Exercise is an important part of a healthy lifestyle, particularly as part of disease prevention rather than cure. Lifestyle interventions including diet and exercise are the first line of defense against issues like diabetes, and the associated metabolic diseases such as obesity, cardiovascular disease and hypertension. The benefits are typically thought of in terms of weight loss, improved body composition and reduced fat mass, however, exercise can have many other beneficial effects. Exercise can affect the blood vessels, improving endothelial health. Further, insulin sensitivity is improved, and the treatment of endothelial dysfunction may also reduce complications associated with both diabetes and other metabolic disease. While the use of drugs to improve microvascular function in diabetes has is common, exercise can also provide many of the same benefits on endothelial function, and should remain an early intervention and the first prescription in combination with diet when treating insulin resistance and diabetes.
Treating Diabetes with Exercise
By Dean Smith, DC, PhD|2014-05-02T11:59:10-04:00May 2nd, 2014|Categories: Exercise, Nutrition|Tags: blood vessels, diabetes, exercise, heart, prescription|Comments Off on Treating Diabetes with Exercise
About the Author: Dean Smith, DC, PhD

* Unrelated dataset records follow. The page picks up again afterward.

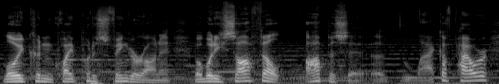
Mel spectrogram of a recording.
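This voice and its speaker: A man's voice: mid-range voice, animated, normal speed, a bit bright. Man narrating a story over music.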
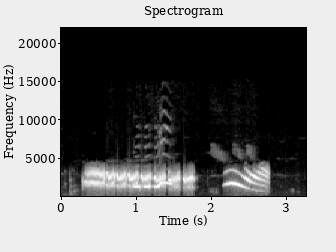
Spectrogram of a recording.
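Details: A White-browed scimitar babbler sings. Dense, scratchy chatter runs under a brief rising whistle, then a pause gives way to a loud, ringing down-slurred whistle.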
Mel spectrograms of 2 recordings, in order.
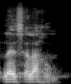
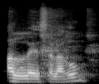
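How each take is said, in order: First: Laisa is said with no sound before it. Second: An extra 'al' sound comes before laisa. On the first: The speaker calls it right. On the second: The speaker calls it wrong. "Nggak mungkin"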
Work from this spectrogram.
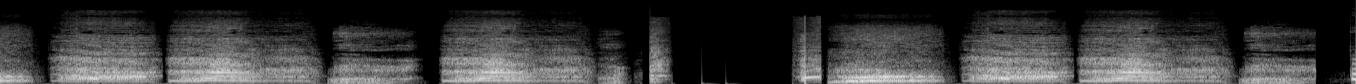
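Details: Bear roaring: deep, rough roars come in bursts of about one second, repeated roughly nine times, with a silent gap midway.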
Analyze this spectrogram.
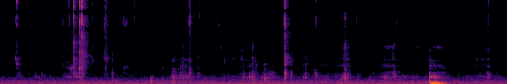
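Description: Close-up mouth sounds of chewing a bite of deep-fried ham hock egg roll, with faint crackles of the crisp wrapper. About six and a half seconds in comes a short, louder hum, an appreciative "mm".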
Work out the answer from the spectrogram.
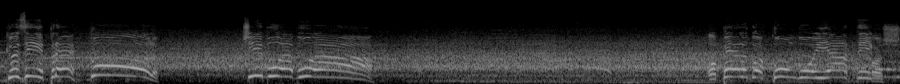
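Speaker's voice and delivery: excited goal call. Real, not acted. Late winning goal called live.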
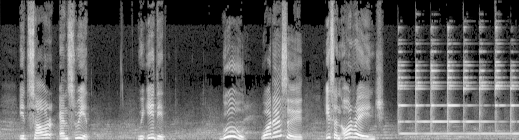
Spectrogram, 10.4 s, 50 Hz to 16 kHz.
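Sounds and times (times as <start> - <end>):
speech: 0.4 - 1.9, 2.8 - 3.4, 4.4 - 7.7
school bell ringing: 8.0 - 10.3.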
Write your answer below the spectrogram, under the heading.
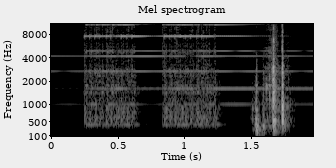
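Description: A telephone bell rings twice in two even bursts, loud and trilling, then a brief clatter follows as the receiver is picked up, on Saturday 16 May 1942 at 8:40 p.m. No one speaks.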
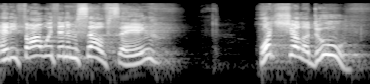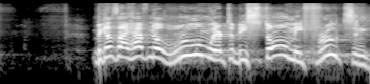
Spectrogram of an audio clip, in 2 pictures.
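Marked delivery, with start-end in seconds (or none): 3.2-9.3 put-on Scottish accent, brogue-style storytelling narration. Performing a parable for listeners who might remember this, imitating Bruce Kuhn's Scottish brogue. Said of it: "he did it in a Scottish brogue".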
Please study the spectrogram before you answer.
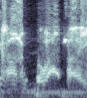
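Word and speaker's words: Kiner-Falefa: Isaiah Connor Falefa. Yeah, Connor Falefa. Isaiah. Joey Gallo, Esteban Florio. Yes, and they also had Florio in there, and Joey Gallo, and Esteban Florio, and Isaiah Connor Falefa.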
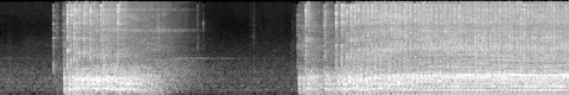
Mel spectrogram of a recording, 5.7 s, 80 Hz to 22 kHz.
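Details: 2002 Husqvarna 136 chainsaw just fitted with new aftermarket carburetor, fuel line, filter and air filter, untuned: catches, revs and dies, restarts at steady high speed without dropping to idle; idle set too high, needs adjustment.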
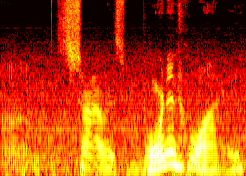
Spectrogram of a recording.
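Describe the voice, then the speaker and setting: A man in his thirties talks in a low, easygoing voice, drifting from thought to thought with plenty of ums and restarts. A steady hum sits clearly under his speech. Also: measured pace. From Alaska. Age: 30s. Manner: rambling, laid-back, many fillers and restarts. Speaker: gaming streamer. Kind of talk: casual live-stream chat while playing.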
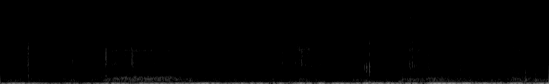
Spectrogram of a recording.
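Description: A metal calligraphy nib scratches across an open black paper sketchbook page while drawing details in green ink. Short, dry scratching strokes come in quick bursts over a steady low background rumble.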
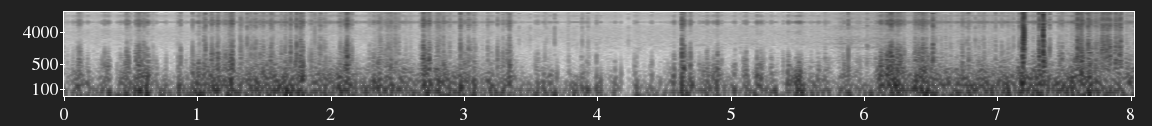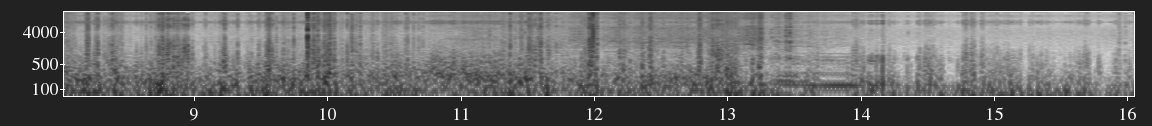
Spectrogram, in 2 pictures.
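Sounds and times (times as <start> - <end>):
wind buffeting microphone: 0.0 - 16.0
rally car engine passing: 10.6 - 14.9
tyre spray on wet road: 10.7 - 14.4.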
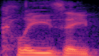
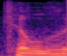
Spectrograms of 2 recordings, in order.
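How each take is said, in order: First: The name begins with a long 'klee' sound. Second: The name begins with a short 'kill' sound. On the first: Someone else says it this way. "someone said it's, it's called Cleasy" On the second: It sounds more dangerous. "I'm going to call it Killsey because you know sounds a bit more dangerous"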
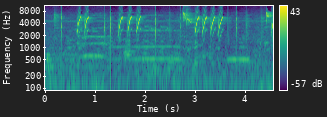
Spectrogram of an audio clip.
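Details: Bar-winged prinia lure sound: small groups of two to four sharp, rising high chirps separated by pauses, with clicks and faint whistled tones between. A constant thin high whine lies in the background.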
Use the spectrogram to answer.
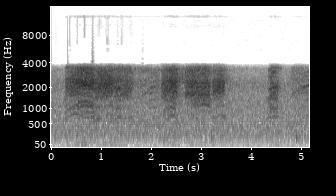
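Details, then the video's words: Black storks in Estonia during feeding on 1 July 2012 produce unusual noises: gravelly, hissing rasps, a long one first, then several shorter bursts and a lone rasp near the end. "Estonian Black Storks - Strange sounds and feeding"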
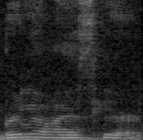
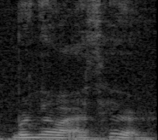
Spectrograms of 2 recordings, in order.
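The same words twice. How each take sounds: First: Low urgent hiss-free call under the breath; softly summoning a friend; hushed call. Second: Low, quiet summons; quietly repeating the call; hushed call. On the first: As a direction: call her over quietly so staff won't hear. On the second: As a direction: call her over without being heard. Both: Retold or imitated. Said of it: "I'm trying to talk low".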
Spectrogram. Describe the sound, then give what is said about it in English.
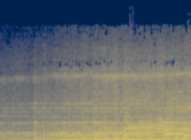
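A steam train rumbles closer along the tracks, a steady low roar building in loudness with sustained whistle-like tones and metallic squeals over it, no voices. “They look down the tracks and see a steam train heading their way.”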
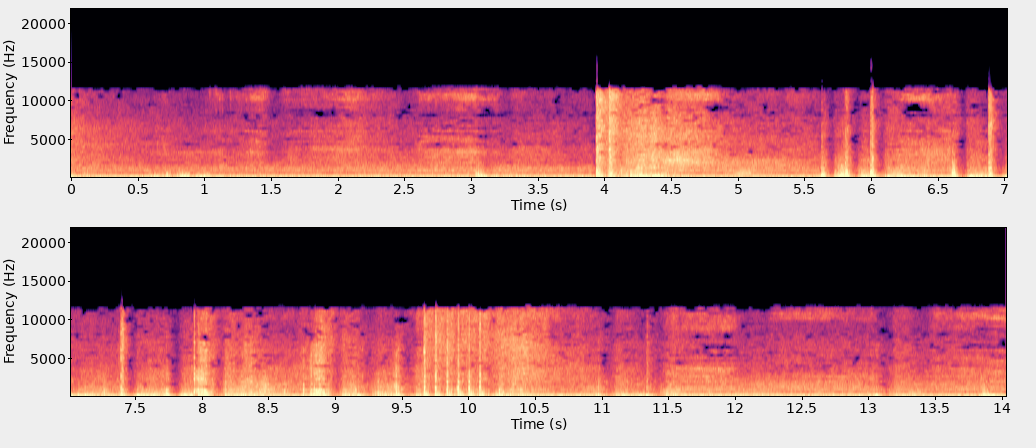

Dean Smith, DC, PhD, husband, and father of two children, is a highly respected health and wellness authority. He is a chiropractor at Essence of Wellness Chiropractic Center and a researcher and clinical professor at Miami University. Dr. Smith incorporates lifestyle intervention (exercise, nutrition, other non-drug methods) with chiropractic adjustments and other manual methods to encourage optimal wellness. He has helped countless adults and children lead a life of wellness. His research interests lie broadly in the area of human movement and coordination. He is most interested in how chiropractic, exercise and rehabilitation affect human performance. His scientific articles have been published in such journals as Human Movement Science, Journal of Manipulative and Physiological Therapeutics, Journal of Strength and Conditioning Research, Chiropractic Research Journal, Chiropractic and Osteopathy and The Open Neurology Journal. His training includes a Master’s degree in exercise science, a Doctor of Chiropractic degree and a PhD in brain and cognitive science with a focus on motor control and coordination. The International Federation of Sports Chiropractic has awarded him with the International Chiropractic Sport Science Diploma (ICSSD).